## TASK DIRECTIONS
Using the material below, print a verbatim copy of every line from the one containing "Word and speaker's" through the one containing "Speech overlapping for", inclusive, and omit the pictures.

## INFORMATION GIVEN
^^^^
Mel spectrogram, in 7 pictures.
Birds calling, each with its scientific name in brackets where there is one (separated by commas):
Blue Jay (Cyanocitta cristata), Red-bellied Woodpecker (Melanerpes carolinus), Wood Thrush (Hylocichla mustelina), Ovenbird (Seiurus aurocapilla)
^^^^
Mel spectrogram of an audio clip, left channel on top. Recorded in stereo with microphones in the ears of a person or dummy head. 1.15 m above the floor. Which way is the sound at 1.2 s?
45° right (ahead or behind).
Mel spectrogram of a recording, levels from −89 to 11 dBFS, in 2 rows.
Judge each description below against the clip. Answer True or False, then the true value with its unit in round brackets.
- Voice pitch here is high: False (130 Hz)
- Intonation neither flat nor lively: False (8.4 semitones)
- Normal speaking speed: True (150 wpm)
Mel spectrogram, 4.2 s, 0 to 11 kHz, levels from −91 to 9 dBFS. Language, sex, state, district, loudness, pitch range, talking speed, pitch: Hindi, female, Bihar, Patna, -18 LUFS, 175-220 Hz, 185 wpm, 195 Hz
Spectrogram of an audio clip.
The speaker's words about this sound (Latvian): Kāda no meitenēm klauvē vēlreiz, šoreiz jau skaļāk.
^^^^
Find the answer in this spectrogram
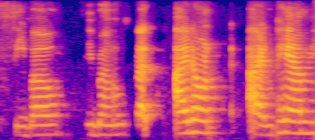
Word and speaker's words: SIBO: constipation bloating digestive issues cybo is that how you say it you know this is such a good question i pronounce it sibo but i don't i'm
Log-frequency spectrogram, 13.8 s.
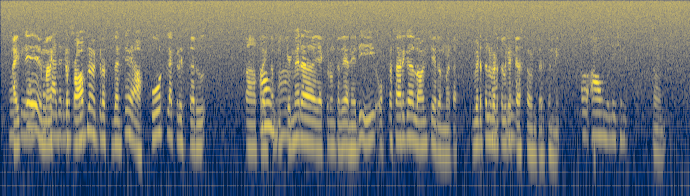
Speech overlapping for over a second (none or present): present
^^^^
## EXPECTED ANSWER
Word and speaker's words: SIBO: constipation bloating digestive issues cybo is that how you say it you know this is such a good question i pronounce it sibo but i don't i'm
Log-frequency spectrogram, 13.8 s.
Speech overlapping for over a second (none or present): present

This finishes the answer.